Accompanying the album is a manifesto and dystopic(al) short story that contextualises and expresses the narrative concerns at the heart of the matter. Within the context of the story (an x-rated sci-fi escapade) The Conveyor relates the schemes of the shadowy RDC and flamboyant Dr Coehn to engineer the human race’s self-annihilation. I wonder W.H.O. this could be interpreted at …? Answers on a postcard to …

Opener ‘Conveyor’ hums and thrums a motorik electro-pulse on the verge of combustion augmented by a heavy metallic mental maelstrom. The filmic and gradually building ‘Serata’ potently packs a malevolent punch before erupting into a sonic slash n’ burn saga.

The hot-metal ire-n-brimstone ‘Pariah’ is for the alienated, the atomised, the ostracised. The outspoken, the heretic. In an epoch of mediated and uniformed conformity, to question is human, to defer supine.
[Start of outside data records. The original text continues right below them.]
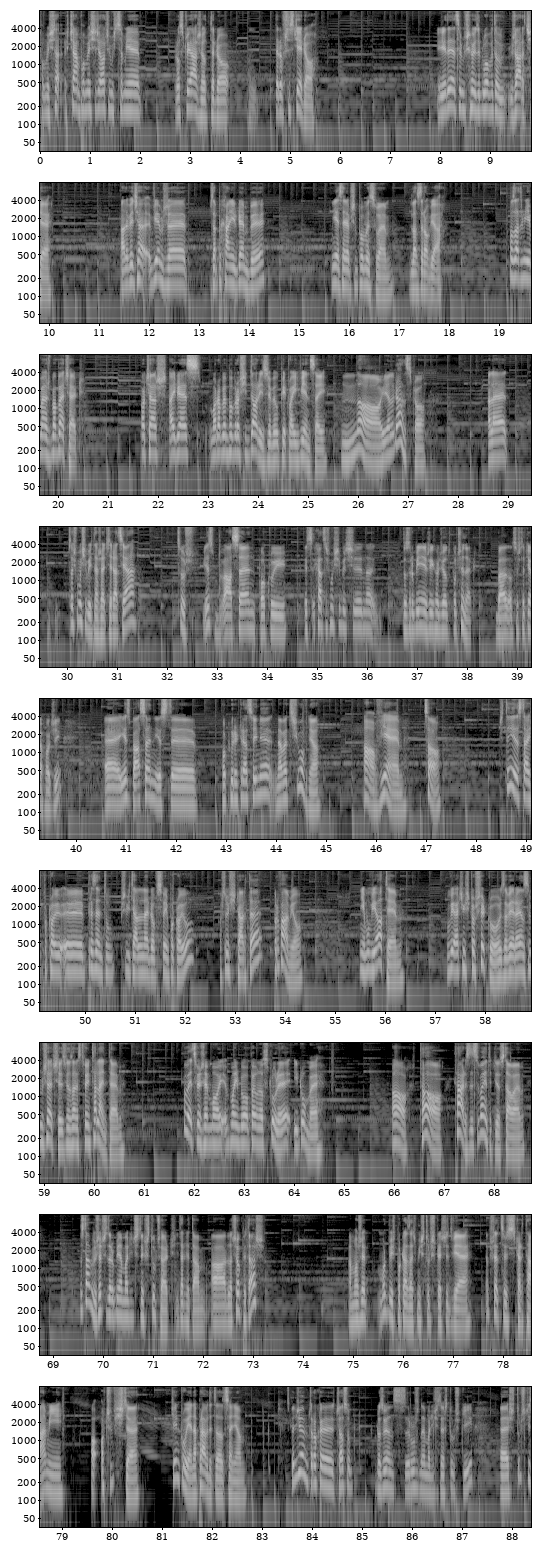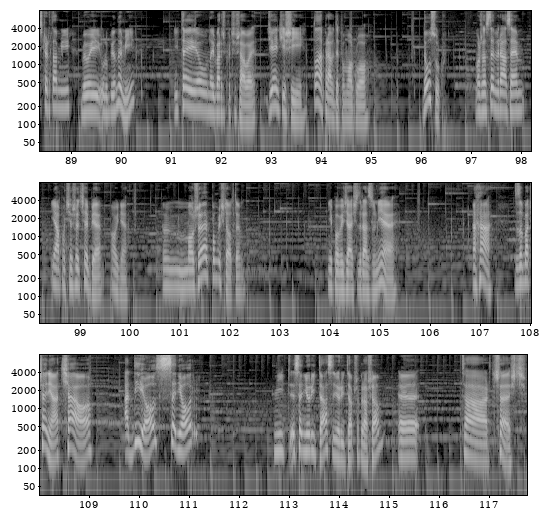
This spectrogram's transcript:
Pomyśla... Chciałam pomyśleć o czymś, co mnie rozkojarzy od tego... tego wszystkiego. Jedyne, co mi przychodzi do głowy, to żarcie. Ale wiecie, wiem, że zapychanie gęby nie jest najlepszym pomysłem dla zdrowia. Poza tym nie ma już babeczek. Chociaż, I guess, mogłabym poprosić Doris, żeby upiekła ich więcej. No, i elegancko. Ale... Coś musi być na rzeczy, racja? Cóż, jest basen, pokój... Jest, chyba coś musi być e, na, do zrobienia, jeżeli chodzi o odpoczynek. Chyba o coś takiego chodzi. E, jest basen, jest e, pokój rekreacyjny, nawet siłownia. O, wiem. Co? Czy ty nie dostałeś pokoju, yy, prezentu przywitalnego w swoim pokoju? Masz czymś kartę? Porwałem ją. Nie, mówię o tym. Mówię o jakimś koszyku zawierającym rzeczy związane z twoim talentem. Powiedzmy, że moj, w moim było pełno skóry i gumy. O, to! Tak, zdecydowanie taki dostałem. Dostałem rzeczy do robienia magicznych sztuczek i takie tam. A dlaczego pytasz? A może mógłbyś pokazać mi sztuczkę czy dwie? Na przykład coś z kartami? O, oczywiście. Dziękuję, naprawdę to doceniam. Spędziłem trochę czasu rozwijając różne magiczne sztuczki. E, sztuczki z kartami były jej ulubionymi i te ją najbardziej pocieszały. Dzięki, Shi, to naprawdę pomogło. Do usług. Może następnym razem ja pocieszę ciebie. Oj nie. może pomyślę o tym. Nie powiedziałaś od razu nie. Aha, do zobaczenia, ciao. Adios, senior. Seniorita, seniorita, przepraszam. E, tak, cześć.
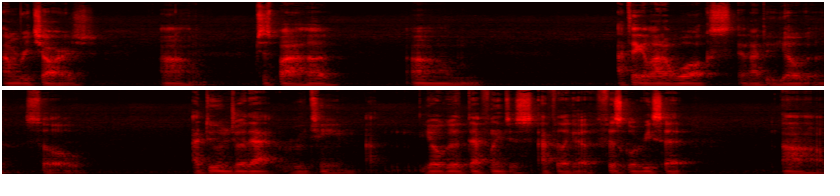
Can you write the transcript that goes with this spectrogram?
I'm recharged, um, just by a hug. Um, I take a lot of walks and I do yoga, so I do enjoy that routine. Yoga definitely just I feel like a physical reset. Um,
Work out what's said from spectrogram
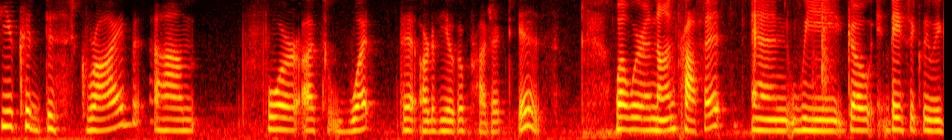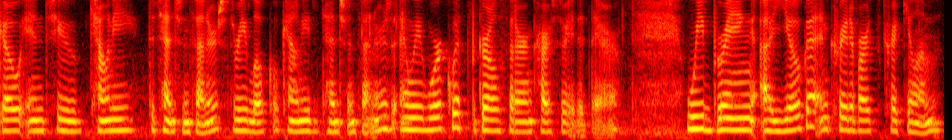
if you could describe um, for us what the Art of Yoga project is. Well, we're a nonprofit, and we go basically we go into county detention centers, three local county detention centers, and we work with the girls that are incarcerated there. We bring a yoga and creative arts curriculum,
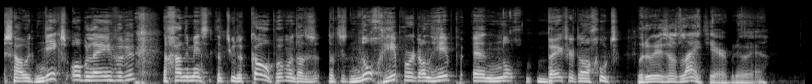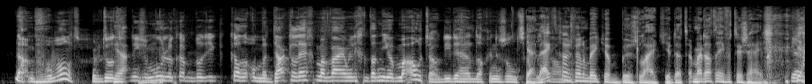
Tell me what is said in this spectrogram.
zou het niks opleveren, dan gaan de mensen het natuurlijk kopen. Want dat is, dat is nog hipper dan hip en nog beter dan goed. Bedoel je zoals Lightyear, bedoel je? Nou, bijvoorbeeld. Ik bedoel, Ja. het is niet zo moeilijk. Ik, bedoel, ik kan het op mijn dak leggen, maar waarom ligt het dan niet op mijn auto die de hele dag in de zon staat? Ja, lijkt trouwens wel een beetje op Buzz Lightyear. Dat, maar dat even terzijde. Ja.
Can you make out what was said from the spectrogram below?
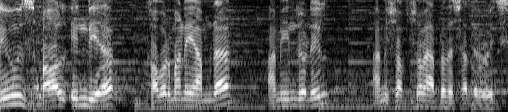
নিউজ অল ইন্ডিয়া খবর মানে আমরা। আমি ইন্দ্রনীল আমি সবসময় আপনাদের সাথে রয়েছি।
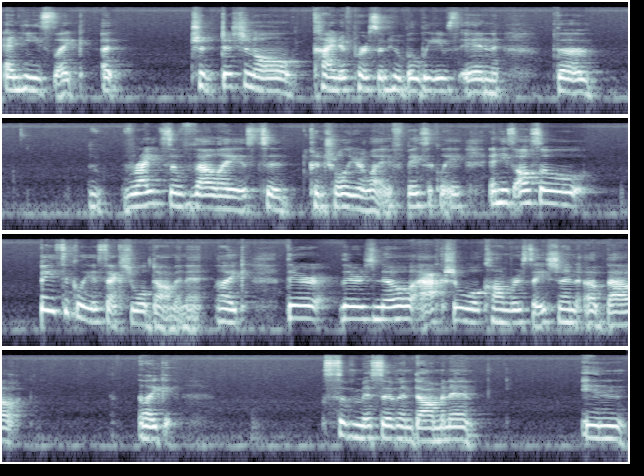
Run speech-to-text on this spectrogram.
And he's like a traditional kind of person who believes in the rights of valets to control your life, basically. And he's also basically a sexual dominant. Like there there's no actual conversation about like submissive and dominant in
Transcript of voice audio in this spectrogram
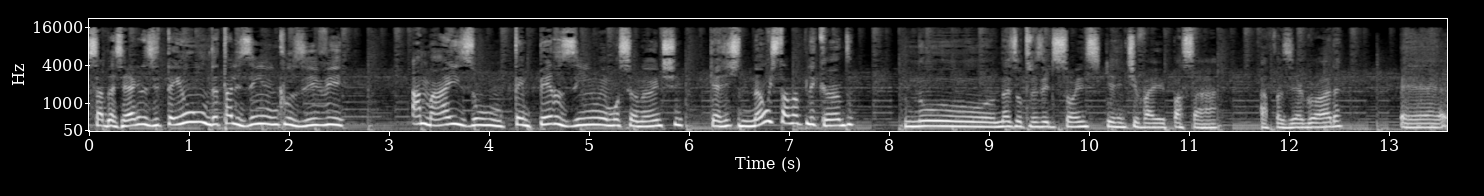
sabe das regras. E tem um detalhezinho, inclusive, a mais, um temperozinho emocionante que a gente não estava aplicando no, nas outras edições que a gente vai passar a fazer agora. É,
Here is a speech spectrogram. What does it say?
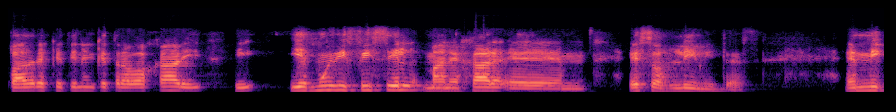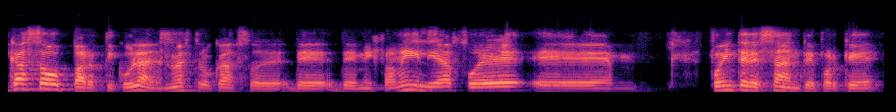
padres que tienen que trabajar y es muy difícil manejar em, esos límites. En mi caso particular, en nuestro caso de, mi familia, fue, em, fue interesante porque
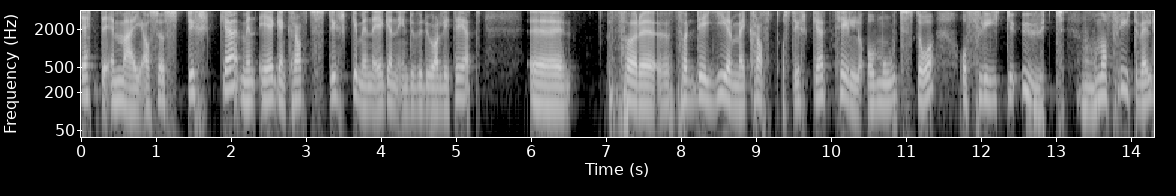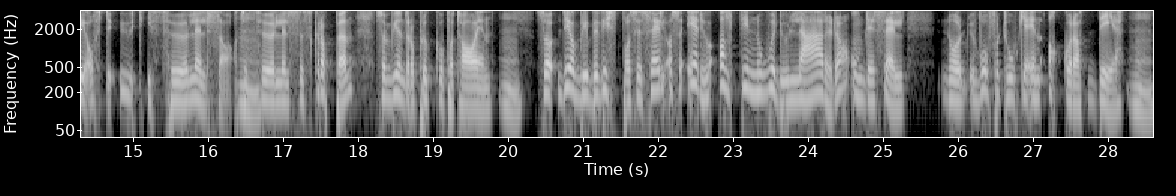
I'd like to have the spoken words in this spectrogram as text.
Dette er meg. Altså styrke min egen kraft, styrke min egen individualitet. Eh, for, for, det gir meg kraft og styrke til å motstå og flyte ut. Mm. Og man flyter veldig ofte ut i følelser. At det er mm. følelseskroppen som begynner å plukke opp og ta inn. Mm. Så det å bli bevisst på seg selv Og så er det jo alltid noe du lærer da om deg selv. Når, hvorfor tok jeg inn akkurat det? Mm.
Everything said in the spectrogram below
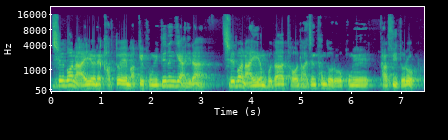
7번 아이언의 각도에 맞게 공이 뜨는 게 아니라 7번 아이언보다 더 낮은 탄도로 공에 갈수 있도록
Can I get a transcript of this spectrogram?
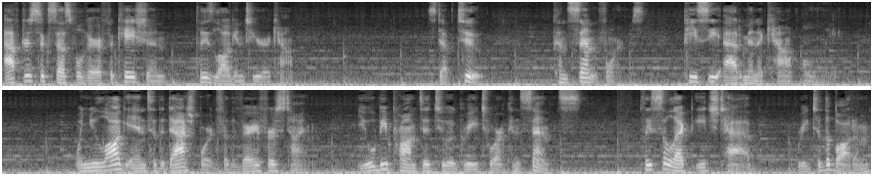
After successful verification, please log into your account. Step 2. Consent Forms, PC Admin Account only. When you log in to the dashboard for the very first time, you will be prompted to agree to our consents. Please select each tab, read to the bottom,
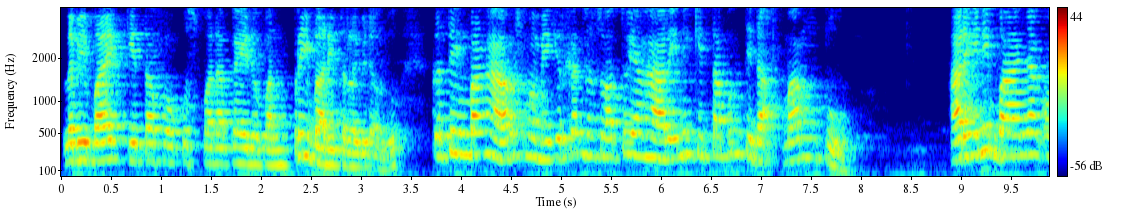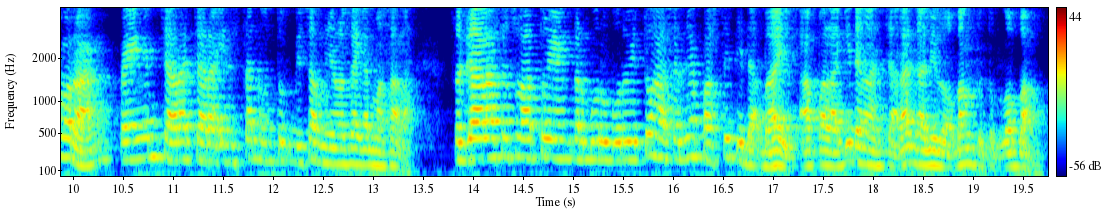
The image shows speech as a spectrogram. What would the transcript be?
Lebih baik kita fokus pada kehidupan pribadi terlebih dahulu. Ketimbang harus memikirkan sesuatu yang hari ini kita pun tidak mampu Hari ini banyak orang pengen cara-cara instan untuk bisa menyelesaikan masalah. Segala sesuatu yang terburu-buru itu hasilnya pasti tidak baik, apalagi dengan cara gali lubang tutup lubang.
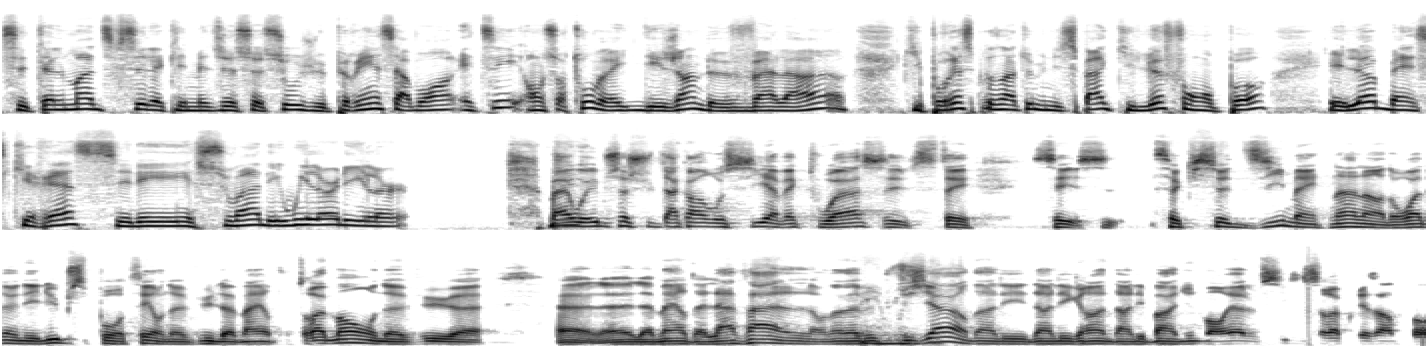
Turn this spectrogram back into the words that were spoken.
c'est tellement difficile avec les médias sociaux, je veux plus rien savoir. Et tu sais, on se retrouve avec des gens de valeur qui pourraient se présenter au municipal, qui le font pas. Et là, ben, ce qui reste, c'est souvent des wheeler dealers. Ben oui, ça, je suis d'accord aussi avec toi. C'est c'est ce qui se dit maintenant à l'endroit d'un élu. Puis pour, tu sais, on a vu le maire d'Outremont, on a vu euh, euh, le maire de Laval, on en a vu ben plusieurs dans les dans les grandes dans les banlieues de Montréal aussi qui ne se représentent pas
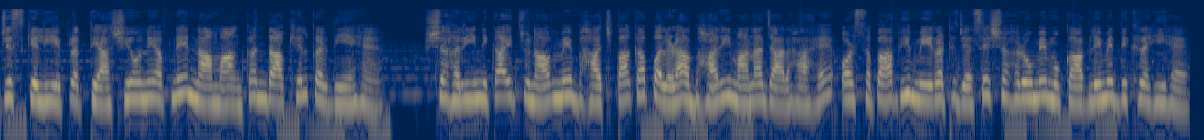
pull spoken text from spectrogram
जिसके लिए प्रत्याशियों ने अपने नामांकन दाखिल कर दिए हैं। शहरी निकाय चुनाव में भाजपा का पलड़ा भारी माना जा रहा है और सपा भी मेरठ जैसे शहरों में मुकाबले में दिख रही है।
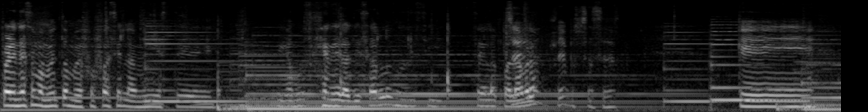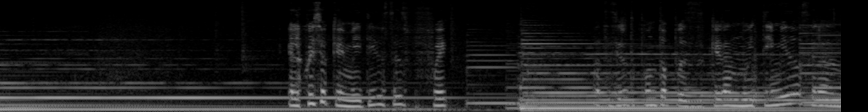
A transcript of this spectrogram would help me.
Pero en ese momento me fue fácil a mí, este, digamos, generalizarlos, no sé si sea la palabra. Sí, sí, pues hacer. Que el juicio que emití de ustedes fue hasta cierto punto, pues que eran muy tímidos, eran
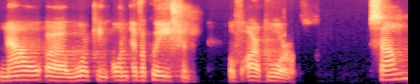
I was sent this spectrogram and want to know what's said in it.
now uh, working on evacuation of artworks. Some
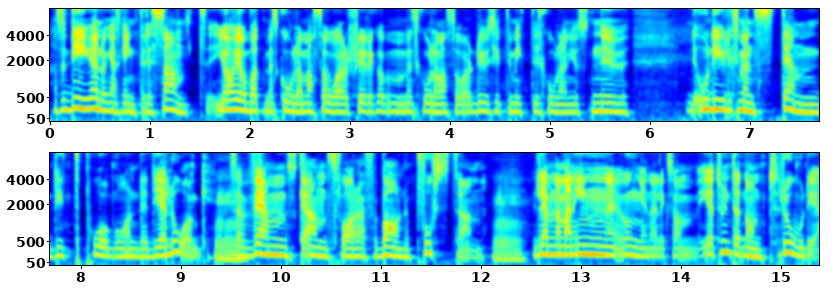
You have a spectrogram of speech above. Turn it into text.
Alltså det är ju ändå ganska intressant. Jag har jobbat med skola massa år, Fredrik har jobbat med skola massa år, du sitter mitt i skolan just nu. och det är ju liksom en ständigt pågående dialog. Mm. Så här, vem ska ansvara för barnuppfostran? Mm. Lämnar man in ungarna liksom, jag tror inte att någon tror det,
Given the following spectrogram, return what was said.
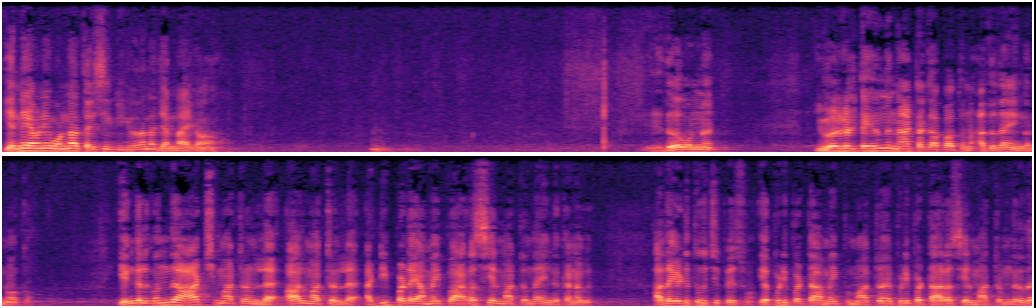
என்னை அவனையும் ஒன்றா தரிசிக்கிறது தானே ஜனநாயகம்? ஏதோ ஒன்று இவர்கள்ட்ட இருந்து நாட்டை காப்பாற்றணும் அதுதான் எங்கள் நோக்கம். எங்களுக்கு வந்து ஆட்சி மாற்றம் இல்லை ஆள் மாற்றம் இல்லை. அடிப்படை அமைப்பு அரசியல் மாற்றம் தான் எங்கள் கனவு. அதை எடுத்து வச்சு பேசுவோம். எப்படிப்பட்ட அமைப்பு மாற்றம் எப்படிப்பட்ட அரசியல் மாற்றம்ங்கிறத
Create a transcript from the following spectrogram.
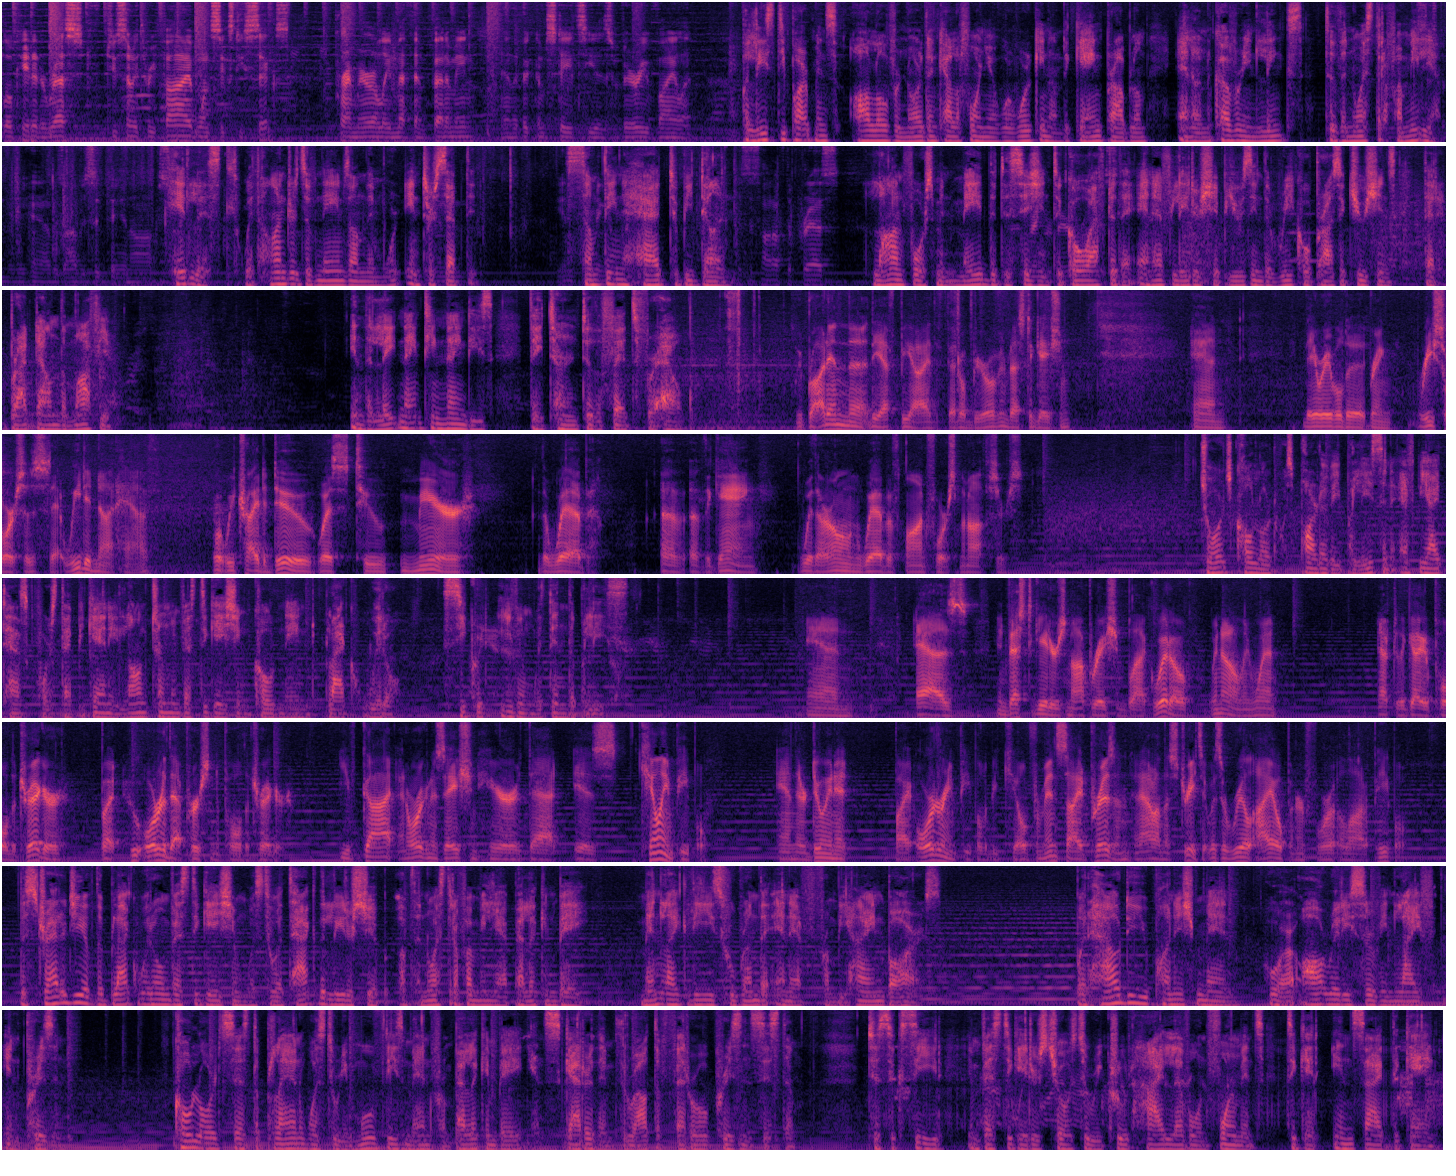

The grand finale, ‘Clear’ (featuring band associate Katy J Pearson and Goat Girl’s Lottie Cream and Holly Hole on ethereal duties) has echoes of early Alice Cooper; gothically portentous, the sounds of (hu)mancipation or further abnegation? The right choices must be made.

The overall result is a post-industrial-prog-punk-rock-opera-opus, a ‘Disconcerto’, if you like and arguably the first of its kind. The album cover itself depicts a Salvador Dali-esque surrealistic barren landscape visage. As an articulation of 2020’s psychically damaging and ravaging effects, the album is a balming, becalming tonic for this time of tumult.

Angry, abrasive, antagonistic, this won’t be for everyone, nor could it or should it be. Buckle, up, strap yourself in and embrace and engage (wilfully) with the WASTELAND.

Music-News.com